Citigroup executive Manuel Medina-Mora has spent decades cultivating his influence in Mexico, so much so that people in the bank refer to him as Mr. Mexico. It is a hard time to hold that title. Mexico, once a bright spot for Citigroup, is facing a string of problems. The most recent came this month with the announcement in Citigroup's annual report that regulators and the U.S. attorney in Massachusetts were asking questions about the anti-money-laundering compliance procedures at the U.S. unit of Banamex...The disclosure of the probes came three days after Citigroup said it would have to reduce its previously disclosed 2013 profit by $235 million after a $400 million loss in its Mexico unit due to a potentially fraudulent account the bank had with oil-services firm Oceanografía SA...the string of issues could create friction between Mr. Medina-Mora and Citigroup CEO Michael Corbat, said people familiar with both men's thinking. "If another preventable loss occurs" in his area, "then I think [Mr.] Medina-Mora would likely be held accountable by Citi's board in some way or fashion," says Brian Kleinhanzl, a banking analyst at KBW. [WSJ]
Citigroup Maybe Let Customers Launder Money Through Mexico
Which is typically frowned upon.
Promotion Watch '12: Citigroup

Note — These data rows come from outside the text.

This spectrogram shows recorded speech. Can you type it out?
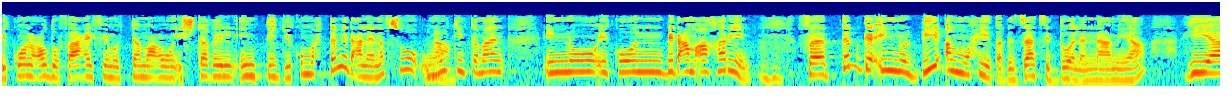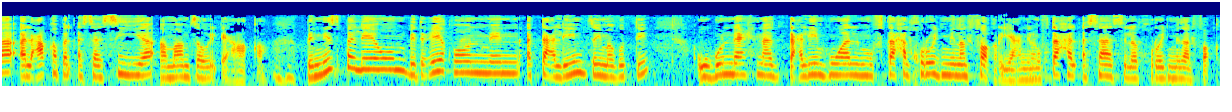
يكون عضو فاعل في مجتمعه يشتغل ينتج يكون معتمد على نفسه نعم. وممكن كمان إنه يكون بدعم آخرين. فبتبقى إنه البيئة المحيطة بالذات في الدول النامية هي العقبة الأساسية أمام ذوي الإعاقة. بالنسبة لهم بتعيقهم من التعليم زي ما قلتي. وقلنا إحنا التعليم هو المفتاح الخروج من الفقر يعني المفتاح الاساسي للخروج من الفقر.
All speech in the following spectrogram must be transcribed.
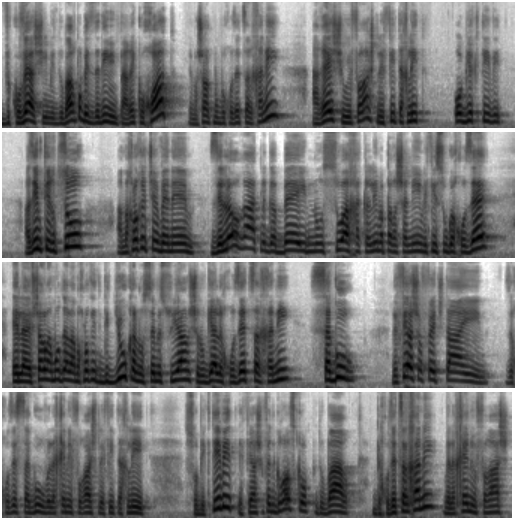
וקובע שאם מדובר פה בצדדים עם פערי כוחות, למשל כמו בחוזה צרכני, הרי שהוא יפורש לפי תכלית אובייקטיבית. אז אם תרצו, המחלוקת שביניהם זה לא רק לגבי נוסוח הכללים הפרשניים לפי סוג החוזה, אלא אפשר לעמוד על המחלוקת בדיוק על נושא מסוים שנוגע לחוזה צרכני סגור. לפי השופט שטיין זה חוזה סגור ולכן יפורש לפי תכלית סובייקטיבית, לפי השופט גרוסקופ מדובר בחוזה צרכני ולכן הוא יפורש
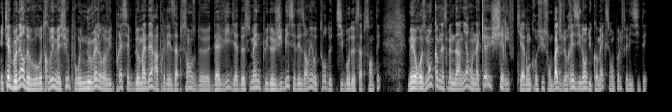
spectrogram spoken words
Mais quel bonheur de vous retrouver, messieurs, pour une nouvelle revue de presse hebdomadaire après les absences de David il y a deux semaines, puis de JB. C'est désormais au tour de Thibaut de s'absenter. Mais heureusement, comme la semaine dernière, on accueille Shérif, qui a donc reçu son badge de résident du COMEX, et on peut le féliciter.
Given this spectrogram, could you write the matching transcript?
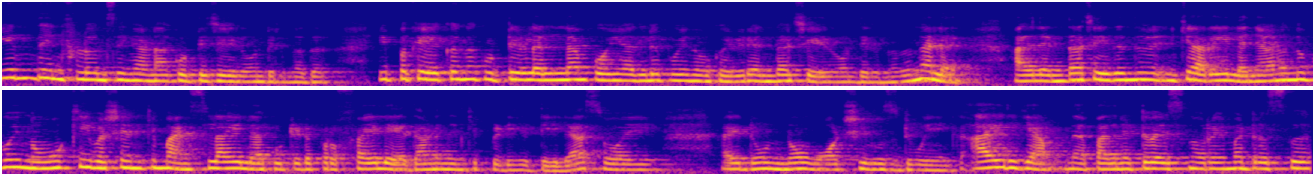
എന്ത് ഇൻഫ്ലുവൻസിങ് ആണ് ആ കുട്ടി ചെയ്തുകൊണ്ടിരുന്നത്? ഇപ്പൊ കേൾക്കുന്ന കുട്ടികളെല്ലാം പോയി അതിൽ പോയി നോക്കുക ഇവരെന്താ ചെയ്തുകൊണ്ടിരുന്നത് എന്നല്ലേ? അതിലെന്താ ചെയ്തതെന്ന് എനിക്കറിയില്ല. ഞാനൊന്ന് പോയി നോക്കി പക്ഷെ എനിക്ക് മനസ്സിലായില്ല ആ കുട്ടിയുടെ പ്രൊഫൈൽ ഏതാണെന്ന് എനിക്ക് പിടികിട്ടിയില്ല. So I I don't know what she was doing ആയിരിക്കാം. പതിനെട്ട് വയസ്സെന്ന് പറയുമ്പോൾ ഡ്രസ്സ്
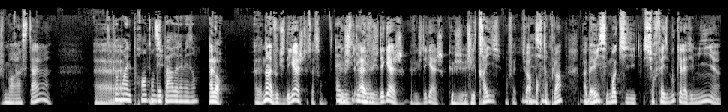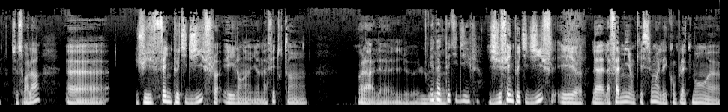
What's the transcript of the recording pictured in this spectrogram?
Je me réinstalle. Euh, Comment elle prend ton départ de la maison? Alors, euh, non, elle veut que je dégage de toute façon. Elle veut que je, tu elle veut dégages. que je dégage. Elle veut que je dégage. Que je, je l'ai trahi, en fait. Tu vois, en portant plainte. Ah bah oui, c'est moi qui, sur Facebook, elle avait mis, euh, ce soir-là, je lui ai fait une petite gifle et il en, il en a fait tout un... Voilà, le, le- Mais pas de petite gifle. je lui ai fait une petite gifle et euh, la, la famille en question, elle est complètement... euh,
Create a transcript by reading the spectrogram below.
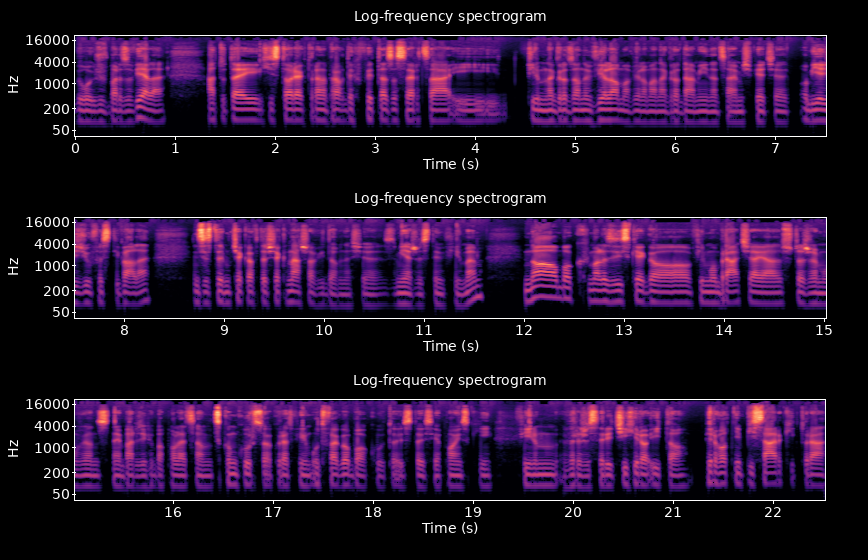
było już bardzo wiele, a tutaj historia, która naprawdę chwyta za serca i film nagrodzony wieloma, wieloma nagrodami na całym świecie, objeździł festiwale, więc jestem ciekaw też, jak nasza widownia się zmierzy z tym filmem. No, obok malezyjskiego filmu Bracia, ja szczerze mówiąc najbardziej chyba polecam z konkursu akurat film U Twego Boku. To jest, to jest japoński film w reżyserii Chihiro Ito, pierwotnie pisarki, która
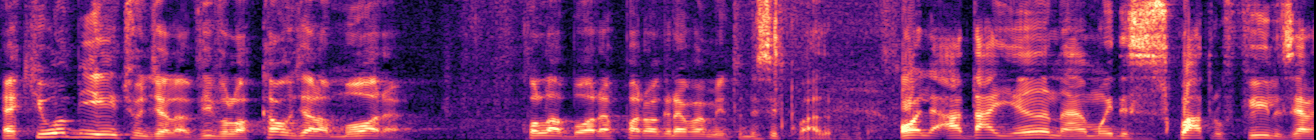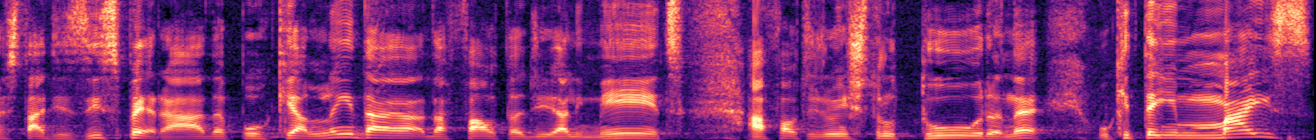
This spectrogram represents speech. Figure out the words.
é que o ambiente onde ela vive, o local onde ela mora, colabora para o agravamento desse quadro. Olha, a Dayana, a mãe desses quatro filhos, ela está desesperada porque além da, da falta de alimentos, a falta de uma estrutura, né? O que tem mais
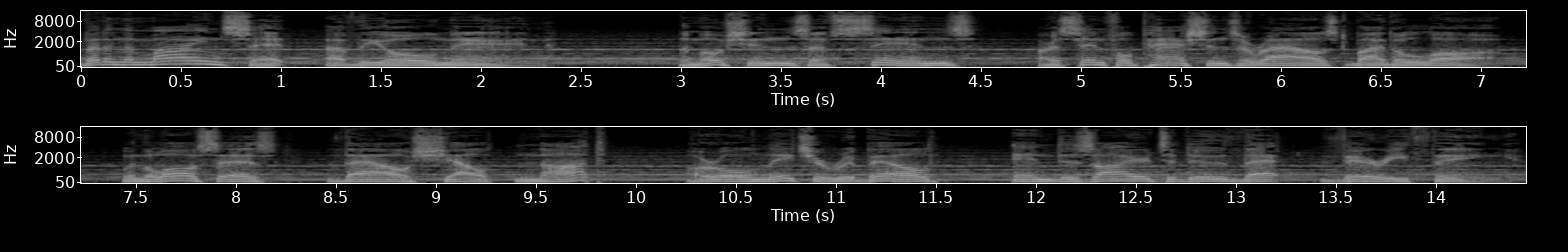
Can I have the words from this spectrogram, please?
but in the mindset of the old man. The motions of sins are sinful passions aroused by the law. When the law says, Thou shalt not, our old nature rebelled and desired to do that very thing.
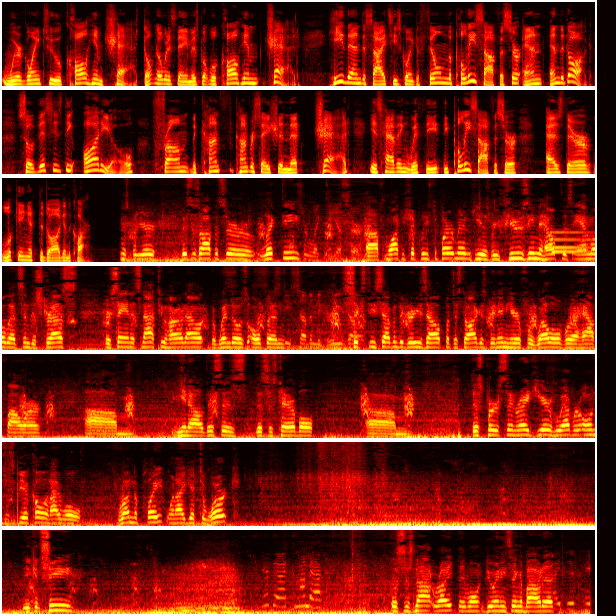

Contrary to popular belief, not all news is bad news at Citigroup. Yesterday a whole buncha employees were named Managing Directors and while some might say that the only Wall Street promotion news worth reporting is that of Goldman Sachs, Citigroup is a real bank, too, so here ya go: